Word for word, reproduce all entries below, leaving every picture out.

———

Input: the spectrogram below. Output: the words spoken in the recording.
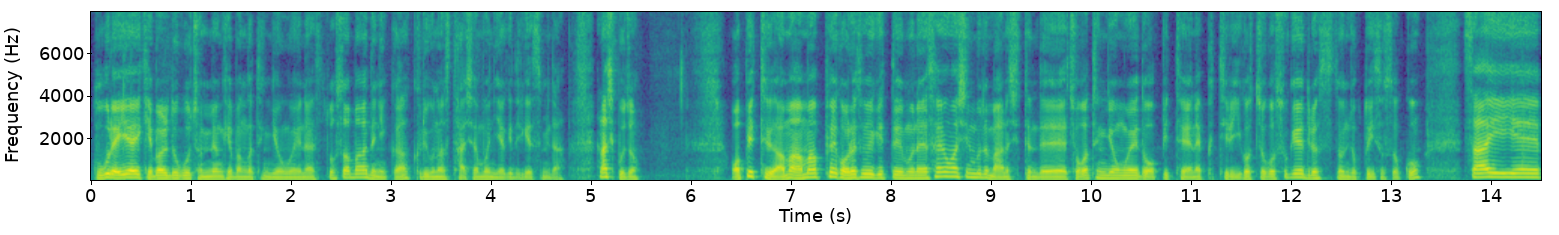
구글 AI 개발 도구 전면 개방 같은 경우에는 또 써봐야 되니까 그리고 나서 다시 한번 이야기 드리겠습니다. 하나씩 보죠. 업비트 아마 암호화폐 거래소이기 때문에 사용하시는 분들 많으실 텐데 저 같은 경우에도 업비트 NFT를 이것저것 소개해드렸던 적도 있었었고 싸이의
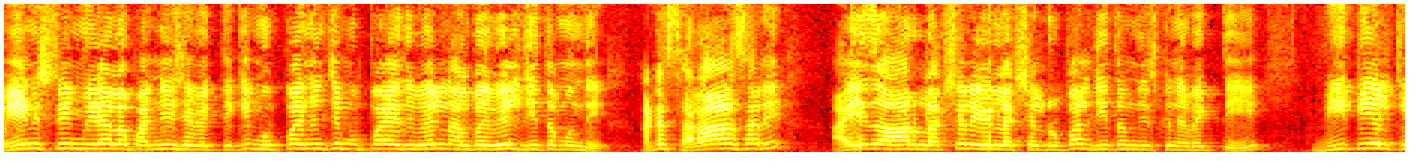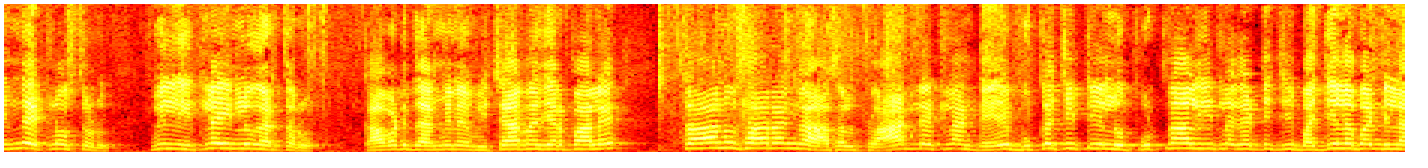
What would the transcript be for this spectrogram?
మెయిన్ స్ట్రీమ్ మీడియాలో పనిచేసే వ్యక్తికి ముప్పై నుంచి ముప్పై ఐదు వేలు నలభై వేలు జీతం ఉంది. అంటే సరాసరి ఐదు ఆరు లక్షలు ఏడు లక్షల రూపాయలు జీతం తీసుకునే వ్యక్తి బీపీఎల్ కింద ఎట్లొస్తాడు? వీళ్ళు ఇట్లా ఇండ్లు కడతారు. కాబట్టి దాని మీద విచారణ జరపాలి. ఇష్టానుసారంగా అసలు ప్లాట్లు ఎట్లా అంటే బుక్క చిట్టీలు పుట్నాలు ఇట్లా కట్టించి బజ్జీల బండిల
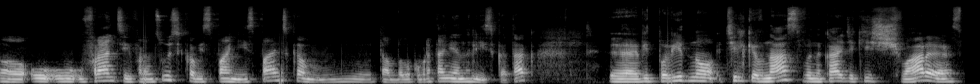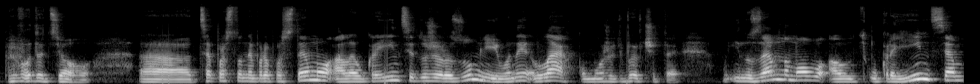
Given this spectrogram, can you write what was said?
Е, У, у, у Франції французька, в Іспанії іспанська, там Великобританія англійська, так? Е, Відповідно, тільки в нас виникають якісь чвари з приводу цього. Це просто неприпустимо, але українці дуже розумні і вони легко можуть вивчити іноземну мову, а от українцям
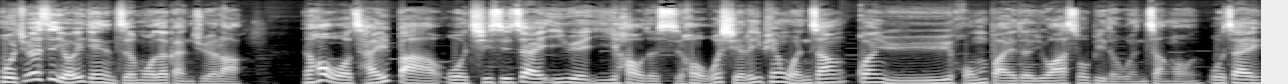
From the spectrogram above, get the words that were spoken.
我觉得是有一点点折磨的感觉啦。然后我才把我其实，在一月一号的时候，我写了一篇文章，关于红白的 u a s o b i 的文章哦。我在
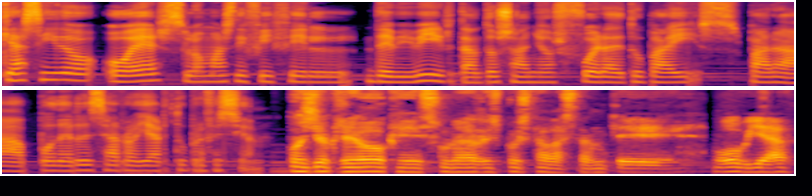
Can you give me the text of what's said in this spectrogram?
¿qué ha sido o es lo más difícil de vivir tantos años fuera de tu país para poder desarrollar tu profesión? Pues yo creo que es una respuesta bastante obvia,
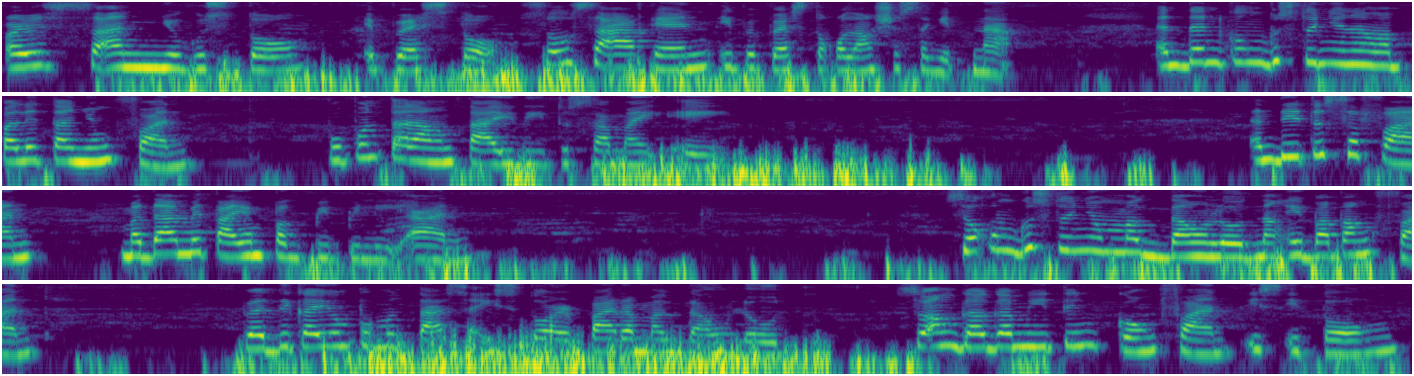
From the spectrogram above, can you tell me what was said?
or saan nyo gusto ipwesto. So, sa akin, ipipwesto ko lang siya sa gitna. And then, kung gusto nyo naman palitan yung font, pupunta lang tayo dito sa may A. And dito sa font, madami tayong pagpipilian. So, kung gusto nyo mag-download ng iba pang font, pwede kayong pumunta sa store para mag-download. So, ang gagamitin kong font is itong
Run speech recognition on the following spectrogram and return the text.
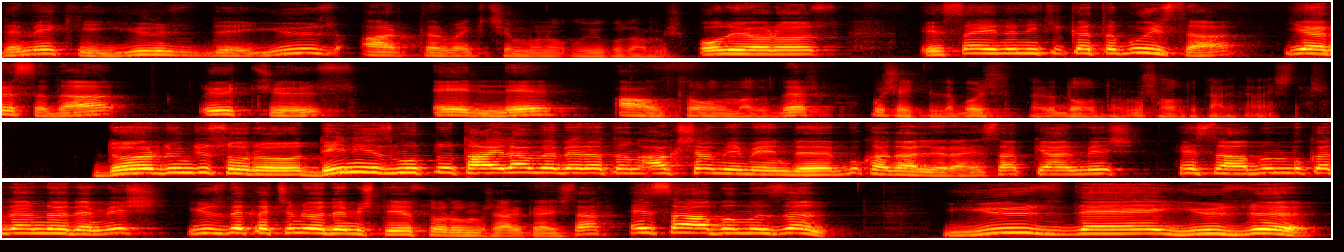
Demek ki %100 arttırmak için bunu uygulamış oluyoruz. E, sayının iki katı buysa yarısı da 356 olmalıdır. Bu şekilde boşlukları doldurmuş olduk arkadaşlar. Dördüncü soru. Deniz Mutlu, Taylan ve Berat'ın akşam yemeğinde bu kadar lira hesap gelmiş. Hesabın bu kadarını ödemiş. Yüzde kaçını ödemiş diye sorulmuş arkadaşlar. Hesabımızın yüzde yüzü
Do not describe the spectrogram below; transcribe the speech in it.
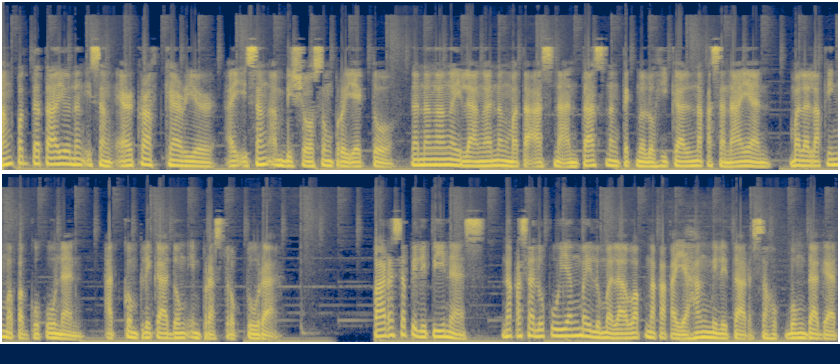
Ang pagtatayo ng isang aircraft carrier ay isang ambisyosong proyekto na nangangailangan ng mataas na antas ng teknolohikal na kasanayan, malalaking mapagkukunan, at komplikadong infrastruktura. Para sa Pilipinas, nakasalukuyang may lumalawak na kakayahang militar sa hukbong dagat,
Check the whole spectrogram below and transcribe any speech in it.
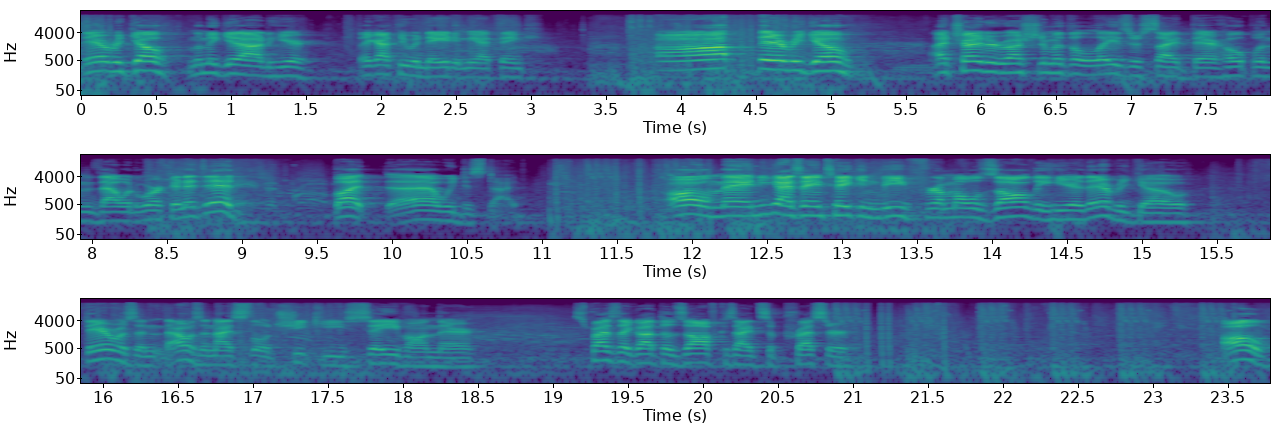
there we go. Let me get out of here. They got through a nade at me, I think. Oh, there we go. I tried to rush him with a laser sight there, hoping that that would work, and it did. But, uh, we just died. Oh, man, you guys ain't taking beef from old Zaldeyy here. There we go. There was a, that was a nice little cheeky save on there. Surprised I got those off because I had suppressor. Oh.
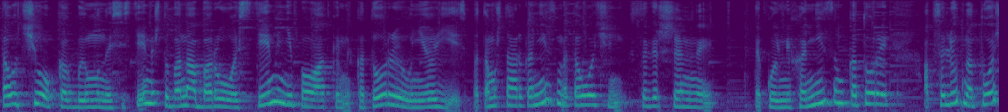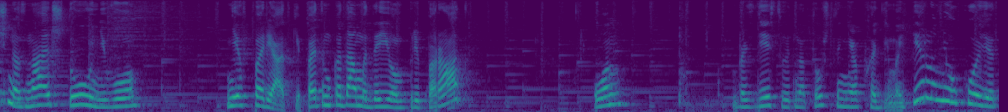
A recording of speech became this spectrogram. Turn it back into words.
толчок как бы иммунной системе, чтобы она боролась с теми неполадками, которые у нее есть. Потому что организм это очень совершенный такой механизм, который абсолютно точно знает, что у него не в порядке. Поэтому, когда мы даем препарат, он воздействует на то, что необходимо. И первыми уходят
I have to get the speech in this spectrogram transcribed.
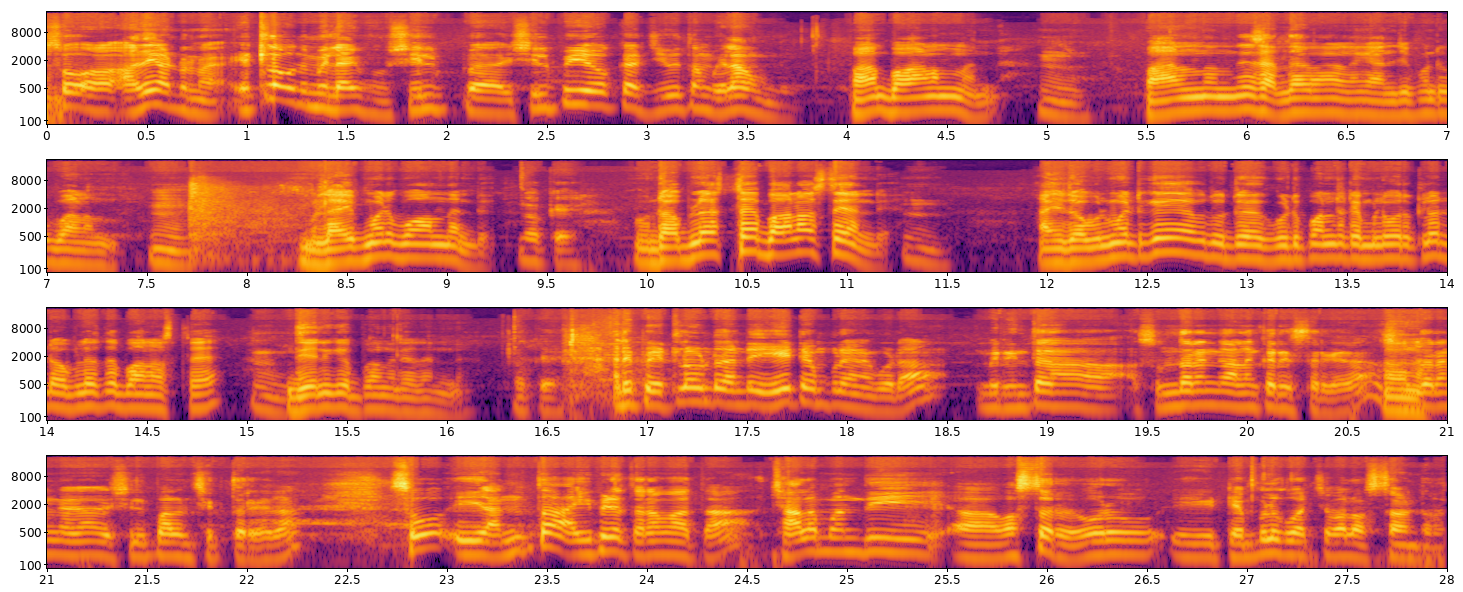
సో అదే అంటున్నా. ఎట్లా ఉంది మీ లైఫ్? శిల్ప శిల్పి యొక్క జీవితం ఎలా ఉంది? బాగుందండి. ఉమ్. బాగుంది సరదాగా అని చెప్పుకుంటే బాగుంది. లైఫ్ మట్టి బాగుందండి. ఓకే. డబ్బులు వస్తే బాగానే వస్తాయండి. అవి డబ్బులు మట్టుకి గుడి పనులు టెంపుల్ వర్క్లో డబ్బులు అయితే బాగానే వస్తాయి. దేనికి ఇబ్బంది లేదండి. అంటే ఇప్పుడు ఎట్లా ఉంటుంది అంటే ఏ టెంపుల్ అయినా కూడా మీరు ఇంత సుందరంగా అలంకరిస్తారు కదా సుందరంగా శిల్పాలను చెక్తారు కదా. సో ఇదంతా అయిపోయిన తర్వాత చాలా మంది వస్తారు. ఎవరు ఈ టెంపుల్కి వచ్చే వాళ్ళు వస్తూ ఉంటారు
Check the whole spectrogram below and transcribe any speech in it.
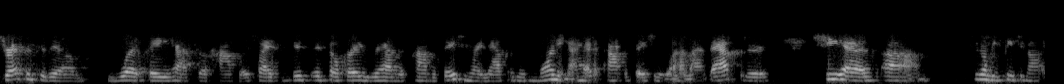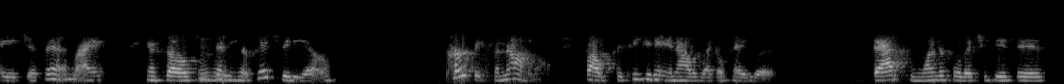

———

(RESULT):
Input: the spectrogram below. Output: the words spoken in the recording.
구글 AI 개발 도구 전면 개방 같은 경우에는 또 써봐야 되니까 그리고 나서 다시 한번 이야기 드리겠습니다. 하나씩 보죠. 업비트 아마 암호화폐 거래소이기 때문에 사용하시는 분들 많으실 텐데 저 같은 경우에도 업비트 NFT를 이것저것 소개해드렸던 적도 있었었고 싸이의
What would the transcript be for this spectrogram?
మెయిన్ స్ట్రీమ్ మీడియాలో పనిచేసే వ్యక్తికి ముప్పై నుంచి ముప్పై ఐదు వేలు నలభై వేలు జీతం ఉంది. అంటే సరాసరి ఐదు ఆరు లక్షలు ఏడు లక్షల రూపాయలు జీతం తీసుకునే వ్యక్తి బీపీఎల్ కింద ఎట్లొస్తాడు? వీళ్ళు ఇట్లా ఇండ్లు కడతారు. కాబట్టి దాని మీద విచారణ జరపాలి. ఇష్టానుసారంగా అసలు ప్లాట్లు ఎట్లా అంటే బుక్క చిట్టీలు పుట్నాలు ఇట్లా కట్టించి బజ్జీల బండిల
Given this spectrogram, can you write what was said?
Е, У, у, у Франції французька, в Іспанії іспанська, там Великобританія англійська, так? Е, Відповідно, тільки в нас виникають якісь чвари з приводу цього. Це просто неприпустимо, але українці дуже розумні і вони легко можуть вивчити іноземну мову, а от українцям
From the spectrogram above, get the words that were spoken.
我觉得是有一点点折磨的感觉啦。然后我才把我其实，在一月一号的时候，我写了一篇文章，关于红白的 u a s o b i 的文章哦。我在
Can you give me the text of what's said in this spectrogram?
¿qué ha sido o es lo más difícil de vivir tantos años fuera de tu país para poder desarrollar tu profesión? Pues yo creo que es una respuesta bastante obvia,
From the spectrogram above, can you tell me what was said?
or saan nyo gusto ipwesto. So, sa akin, ipipwesto ko lang siya sa gitna. And then, kung gusto nyo naman palitan yung font, pupunta lang tayo dito sa may A. And dito sa font, madami tayong pagpipilian. So, kung gusto nyo mag-download ng iba pang font, pwede kayong pumunta sa store para mag-download. So, ang gagamitin kong font is itong
Run speech recognition on the following spectrogram and return the text.
Demek ki %100 arttırmak için bunu uygulamış oluyoruz. E, sayının iki katı buysa yarısı da 356 olmalıdır. Bu şekilde boşlukları doldurmuş olduk arkadaşlar. Dördüncü soru. Deniz Mutlu, Taylan ve Berat'ın akşam yemeğinde bu kadar lira hesap gelmiş. Hesabın bu kadarını ödemiş. Yüzde kaçını ödemiş diye sorulmuş arkadaşlar. Hesabımızın yüzde yüzü
Do not describe the spectrogram below; transcribe the speech in it.
Ang pagtatayo ng isang aircraft carrier ay isang ambisyosong proyekto na nangangailangan ng mataas na antas ng teknolohikal na kasanayan, malalaking mapagkukunan, at komplikadong infrastruktura. Para sa Pilipinas, nakasalukuyang may lumalawak na kakayahang militar sa hukbong dagat,
Check the whole spectrogram below and transcribe any speech in it.
there we go. Let me get out of here. They got through a nade at me, I think. Oh, there we go. I tried to rush him with a laser sight there, hoping that that would work, and it did. But, uh, we just died. Oh, man, you guys ain't taking beef from old Zaldeyy here. There we go. There was a, that was a nice little cheeky save on there. Surprised I got those off because I had suppressor. Oh.
A recording of speech became this spectrogram. Turn it back into words.
толчок как бы иммунной системе, чтобы она боролась с теми неполадками, которые у нее есть. Потому что организм это очень совершенный такой механизм, который абсолютно точно знает, что у него не в порядке. Поэтому, когда мы даем препарат, он воздействует на то, что необходимо. И первыми уходят
I have to get the speech in this spectrogram transcribed.
సో అదే అంటున్నా. ఎట్లా ఉంది మీ లైఫ్? శిల్ప శిల్పి యొక్క జీవితం ఎలా ఉంది? బాగుందండి. ఉమ్. బాగుంది సరదాగా అని చెప్పుకుంటే బాగుంది. లైఫ్ మట్టి బాగుందండి. ఓకే. డబ్బులు వస్తే బాగానే వస్తాయండి. అవి డబ్బులు మట్టుకి గుడి పనులు టెంపుల్ వర్క్లో డబ్బులు అయితే బాగానే వస్తాయి. దేనికి ఇబ్బంది లేదండి. అంటే ఇప్పుడు ఎట్లా ఉంటుంది అంటే ఏ టెంపుల్ అయినా కూడా మీరు ఇంత సుందరంగా అలంకరిస్తారు కదా సుందరంగా శిల్పాలను చెక్తారు కదా. సో ఇదంతా అయిపోయిన తర్వాత చాలా మంది వస్తారు. ఎవరు ఈ టెంపుల్కి వచ్చే వాళ్ళు వస్తూ ఉంటారు
Check the whole spectrogram below and transcribe any speech in it.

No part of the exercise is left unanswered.